"Don't let a miserable circumstance like that worry you!" said Miss Thane. "I will lend you a nightdress, and to-morrow we will decide whether to go and look for the bandboxes ( though I feel that it would be a spiritless thing to do) or whether to break into your home at the dead of night and steal some more clothes for you."
And on that note, I say goodbye, at least temporarily, to Georgette Heyer. If I didn't consider it blasphemous, I would perhaps admit that a return to Miss Austen sounds almost dull after the antics with which I have recently been regaling myself, but such notions are, of course, inadmissible.


  1. Interesting - I can't say I'm impelled to do more Heyer-reading than I've done (I think it's mostly Friday's Child or somesuch and two of her mysteries, Why Shoot a Butler the one I enjoyed most), as I find myself wishing for the maturity and decency and depth of Austen's characters. But she is fun.

    On the subject of lighter, chick-lit-ish (and I wish that didn't sound as derogatory as it does, as I really quite enjoy the books I'm about to mention, which I should get around to doing, instead of parenthetically commenting) note, I've been enjoying the works of Meg Cabot quite a bit - she is very much in the same vein as Heyer, though generally in a modern setting (though I just finished her "Victoria and the Rogue," a YA definitely imitating both Austen and Heyer with a delightfully Emma-ish heroine). She managed to parody Twilight and wampires without being mean-spirited and while being actually funny (Insatiable), wrote a genuine epistolary novel (Boy Meets Girl), and generally provides nice, comfort food/Big Mac style literature. Dunno if you've read her or not, just thought it was fun and sorta fit.

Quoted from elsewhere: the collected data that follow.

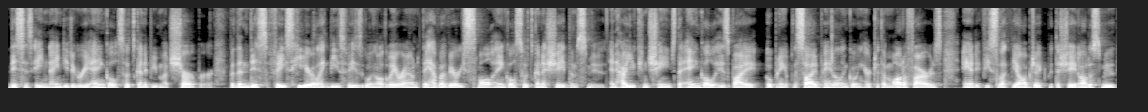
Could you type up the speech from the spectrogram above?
this is a 90 degree angle, so it's going to be much sharper. But then this face here, like these faces going all the way around, they have a very small angle, so it's going to shade them smooth. And how you can change the angle is by opening up the side panel and going here to the modifiers. And if you select the object with the shade auto smooth,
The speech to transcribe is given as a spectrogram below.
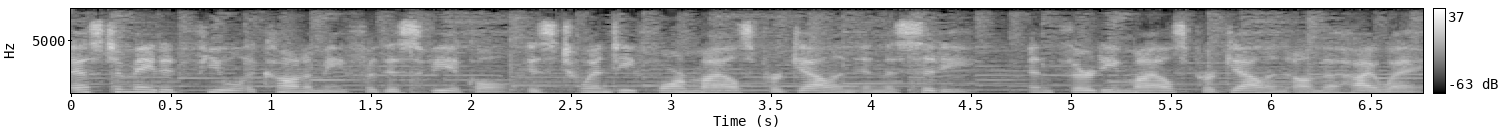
Estimated fuel economy for this vehicle is 24 miles per gallon in the city, and 30 miles per gallon on the highway.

  2. Hi ibmiller! It is actually exactly Heyer's lack of depth that I think makes her so suitable for the oral recitations my husband and I indulge in. It's her dialogue that carries her stories, and we laugh uproariously through each one. I am indebted to Heyer for helping me overcome the challenges of last year. When I really needed to escape and just not think, she served as a marvelous outlet. I have already warned my husband that he will be reading Heyer to me in the delivery room. Yes, her characters are frequently morally deplorable, but, rather amazingly, I find that the more shallow they are, the more they amuse me.

    I have no problem withe the term chick-lit, but I will say that, with the exception of JAFF, I read remarkably little modern literature, the major exceptions being Salman Rushdie, Gabriel Garcia Marquez, Orhan Pamuk, Roddy Doyle, and J.K. Rowlings. I just have little desire to read about the world I inhabit, and these authors present a highly different reality for me to immerse myself in (amusingly, though, I never really got into fantasy or sci-fi, my husband's preferred genres, though I have tried). I think this is why I'm not terribly interested in modern adaptations of Austen either. My attachment to the characters allows me to get through these novels, but usually I do not even bother trying. That being said, I have heard of Meg Cabot, and your mentioning of her will keep her on my radar. Unfortunately, I have such a massive TBR pile on my desk right now that I am reluctant to expand my horizons, and as my husband keeps pushing to reread more Heyer (he's got the bug - bad), my reading time has been seriously cut up.

    And that end statement in this post is a joke - I hope everyone knows that - as no author has ever entranced me the way Austen does.